The Department of Public Safety, Criminal Records and Identification (R&I) Bureau is the government agency in charge of background checks and maintaining all criminal record data. According to the Statute AS 12.62.160, they allow individuals to access “criminal justice information,” with a consent form from the subject. The law further dictates how this information may be used for licensing, employers and screening applicants for the care of children and older and disabled adults. They offer both name-searches and fingerprint-based requests. The cost for a name-search is $20 and $35 for fingerprint search. Requests can be made by mail and the results either mailed or faxed back. Extra copies cost $5 each.
Additionally, The Department of Health and Social Services (DHSS) processes fingerprint-based background checks in accordance with licensing, certification and gun permits for agencies under the authority of the DHSS.
An Alaska background check will show primarily basic personal details and criminal history information. The level of detail depends on who requests the report. If someone asks for a copy of their own, it will include: convictions, current offenses, criminal identification information, non-conviction criminal information (arrests, warrants, etc.), sealed records, correctional treatment information.
If the request comes from an individual or agency, it will include:
All reports will include basic information such as name, address, height, weight, race, age, and gender.
The most common reasons for an Alaska background check are when hiring employees for government jobs, childcare or elderly care facilities.
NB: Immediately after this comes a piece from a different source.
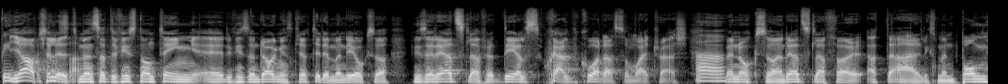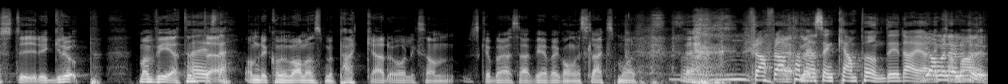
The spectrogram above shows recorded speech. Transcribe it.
bild. Ja, absolut. Men så att det finns någonting, eh, det finns en dragningskraft i det, men det är också, det finns en rädsla för att dels själv kodas som white trash, men också en rädsla för att det är liksom en bångstyrig grupp. Man vet Ja, inte det. om det kommer vara någon som är packad och liksom ska börja så här veva igång ett slagsmål. Framförallt ha med sig en kamphund, det är där jag Ja, men liksom eller har- hur?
Other purposes are for licensing, certification, insurance, real estate, nursing, bus driving permits, financing, and gun permits.
Other public background checks in Alaska are compiled from public and private sources and have other specified uses such as vetting a new roommate, checking out a potential business partner or carpooling neighbor or just finding a long-lost friend or relative. These types of reports may include:
Marriages and Divorces
Auto, Vessel, Aircraft Ownership
Current and Past Addresses
Phone and Email Address
Relatives and Associates
Social Media Accounts and More
An Alaska criminal background check paints a complete picture of someone’s criminal history including arrests, charges, sentencing, prison time and warrant records that are related to them. It may also show sex offenses and terrorist watch activity. Criminal background checks in the state are used widely in licensing, certification and for the employment of government workers.
The state does not require gun dealerships to run a Alaska gun background check when purchasing a firearm. However, gun dealers are required by federal law to contact the FBI and use NCIS to run a federal background check before selling any guns. AK has performed only 71.510 background checks for 2018 for gun purchases. This includes private sales, handguns, rifles, and miscellaneous sales. Background checks for both pistols and long guns were almost equal.
On average 78,761 gun checks annually are being conducted through NICS in California.
The state has special laws about background checks and criminal history information and who can obtain it and how it may be used. The rules also specify how offenders may get their records corrected or sealed. For national background checks, the state requires fingerprints, and they contact the FBI to obtain the necessary information. Federal background checks are most often used for licensing and certification. In some cases, The state requires certain agencies or types of business to conduct background checks before hiring. When the safety or care of others comes into play, the use of background checks is mandatory.
The state has strict laws on who can obtain criminal background information, but they are one of the few states that do not mandate how it can be used by employers doing the hiring process. However, according to federal law, background checks used for employment must observe both The Fair Credit Reporting Act (FCRA) and Title VII of the Civil Rights Act of 1964 for discrimination.
According to The Fair Credit Reporting Act, when using sites like InfoTracer to obtain a background report, the information cannot legally be used to determine credit, employment, tenant screening or any other eligibility requirements for business or professional use.
In 2017, there have been 46 victims of online romance scams in Alaska, resulting in $0.4 million adjusted losses associated with these complaints.
|Age Group||Count||Amount Loss|
|20 - 29||137||71,084|
|30 - 39||119||103,409|
|40 - 49||250||157,838|
|50 - 59||529||422,316|